How can I know if my diamond is real? This is a question we get all the time, and it’s not as simple as you might think. First, you have to decide what “real” means.
If you are not familiar with lab grown diamonds, you might want to check out our introduction to lab grown and synthetic diamonds before continuing with this article. So, now you know that lab grown diamonds are just as real as natural diamonds, but we still want to be able to tell them apart. When it comes to diamond simulants like Cubic Zirconia (CZ) or Moissanite, it is easy to identify them because they aren’t diamonds. But, with lab grown diamonds, the chemical structure and properties are all the same as natural diamond, so it becomes much more difficult to differentiate them.
The first thing to realize is that most lab grown diamonds are clearly and responsibly disclosed to be man-made. The big scare in the jewelry industry is non-disclosed lab grown diamonds that are sold as natural diamonds.
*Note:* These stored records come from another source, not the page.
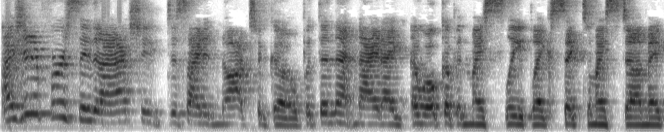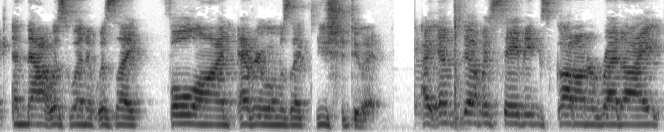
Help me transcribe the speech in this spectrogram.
I should at first say that I actually decided not to go. But then that night I, I woke up in my sleep, like sick to my stomach. And that was when it was like full on. Everyone was like, you should do it. I emptied out my savings, got on a red eye,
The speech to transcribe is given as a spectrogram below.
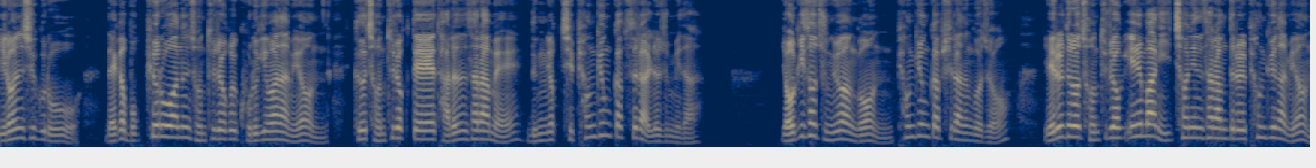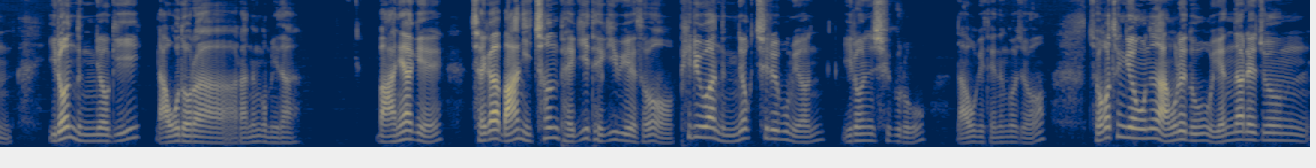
이런 식으로 내가 목표로 하는 전투력을 고르기만 하면 그 전투력대의 다른 사람의 능력치 평균값을 알려줍니다. 여기서 중요한 건 평균값이라는 거죠. 예를 들어 전투력 1만 2천인 사람들을 평균하면 이런 능력이 나오더라 라는 겁니다. 만약에 제가 12,100이 되기 위해서 필요한 능력치를 보면 이런 식으로 나오게 되는 거죠. 저 같은 경우는 아무래도 옛날에 좀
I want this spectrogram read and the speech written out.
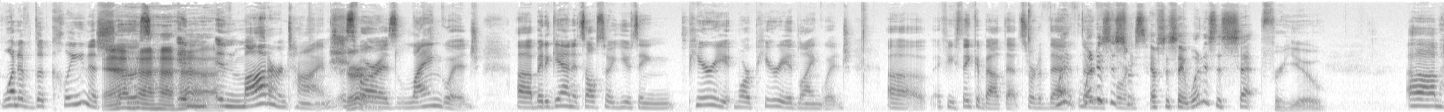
one of the cleanest shows in in modern times as far as language. Uh, but again, it's also using period more period language. Uh, if you think about that, sort of that. when 30s, is this? 40s. I was to say, when is this set for you? Um,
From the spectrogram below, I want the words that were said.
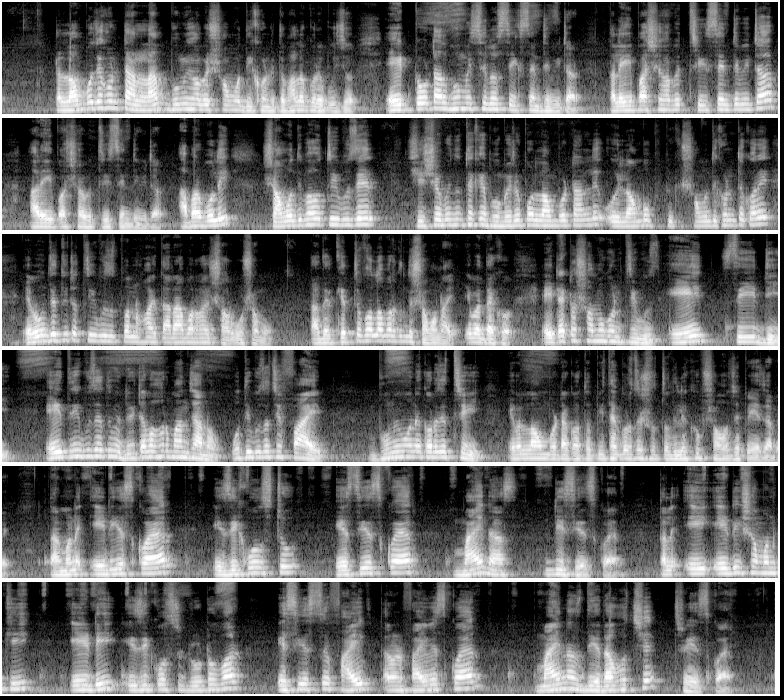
তা লম্ব যখন টানলাম, ভূমি হবে সমদ্বিখণ্ডিত, ভালো করে বুঝো। এই টোটাল ভূমি ছিল সিক্স সেন্টিমিটার তাহলে এই পাশে হবে থ্রি সেন্টিমিটার আর এই পাশে হবে থ্রি সেন্টিমিটার আবার বলি, সমদ্বিবাহু ত্রিভুজের শীর্ষবিন্দু থেকে ভূমির উপর লম্ব টানলে ওই লম্ব ভূমিকে সমদ্বিখণ্ডিত করে এবং যে দুইটা ত্রিভুজ উৎপন্ন হয়, তারা আবার হয় সর্বসম। তাদের ক্ষেত্রফল আবার কিন্তু সমান হয়। এবার দেখো এটা একটা সমকোণ ত্রিভুজ এ সি ডি এই ত্রিভুজে তুমি দুইটা বাহুর মান জানো অতিভুজ হচ্ছে ফাইভ ভূমি মনে করো যে থ্রি এবার লম্বটা কত? পিথাগোরাসের সূত্র দিলে খুব সহজে পেয়ে যাবে। তার মানে AD square is equals to AC square minus DC square তাহলে এই এডি সমান কি? AD is equals to root over AC এসছে ফাইভ তার মানে ফাইভ স্কোয়ার মাইনাস দিয়ে দাও হচ্ছে থ্রি স্কোয়ার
But, it is important to know that the majority of lab grown diamond manufacturers are perfectly legitimate and honest organizations that are upfront about their products. Some even laser inscribe all of their diamonds to clearly mark them as lab grown.
The Type IIa Test
That said, we would still like to be able to tell if a diamond is natural or lab grown, whether it is disclosed or not. Fortunately, there are some tools available to help us do this. One of the best indicators of whether a diamond is lab grown is whether or not it is a Type IIa diamond. Type IIa is actually a gemological variant of the diamond that relates to how pure the carbon is that makes up the diamond. In nature, less than 2% of all diamonds are Type IIa, however, most gem quality lab grown diamonds are Type IIa. So, if a diamond is Type IIa, that’s a pretty good indication that it is lab grown.
However, like any gemological test, the Type IIa test is only an indicator for the gemologist to use. There are lab grown diamonds that are not Type IIa, and there are natural diamonds that are Type IIa, so it’s not a 100% conclusive test. Also, a diamond has to be completely loose (unmounted) to perform the test.
Photoluminescence Spectroscopy and UV Radiation
If you need to be absolutely, 100% sure whether a diamond is lab grown or natural, you can send it to specialized gem labs for testing. DeBeers and GIA (the Gemological Institute of America) have developed incredibly complex and sophisticated machines for answering this question. They have imaginative names like: DiamondCheck, DiamondSure, and DiamondView.
Roughly speaking, the machines work by bombarding a diamond with specific types of radiation (nothing harmful to humans) and analyzing what the stone outputs. There are certain, tell-tale signs of the various processes used to make lab grown diamonds that show up as spikes and troughs at specific wavelengths in the spectroscopic analysis. With CVD diamonds, the DiamondView machine can even enable a skilled gemologist to see microscopic growth lines where each layer of diamond material was built on the next. The end result is that we can ship a diamond to a GIA gem lab and get back a report telling us with certainty whether or not it is lab grown.
Is My Diamond Lab Grown?
So, should you be worried that your diamond is lab grown and no one told you? Probably not. The vast majority of gem quality synthetic diamonds being produced today are responsibly disclosed and sold as lab grown diamonds. Many major diamond suppliers have even purchased the diamond testing machines we just discussed to screen their inventories for undisclosed man-made diamonds. The jewelry industry as a whole has gone to tremendous lengths to ensure that when a diamond is sold as natural, it really is natural.
Plus, when you shop at Arden Jewelers, you have the added benefit of knowing that your diamond was checked by an experienced, GIA trained gemologist. We are one of the only shops in Sacramento with a full gem lab at our disposal including a Type IIa tester. So, you can buy with confidence knowing our experts have your back.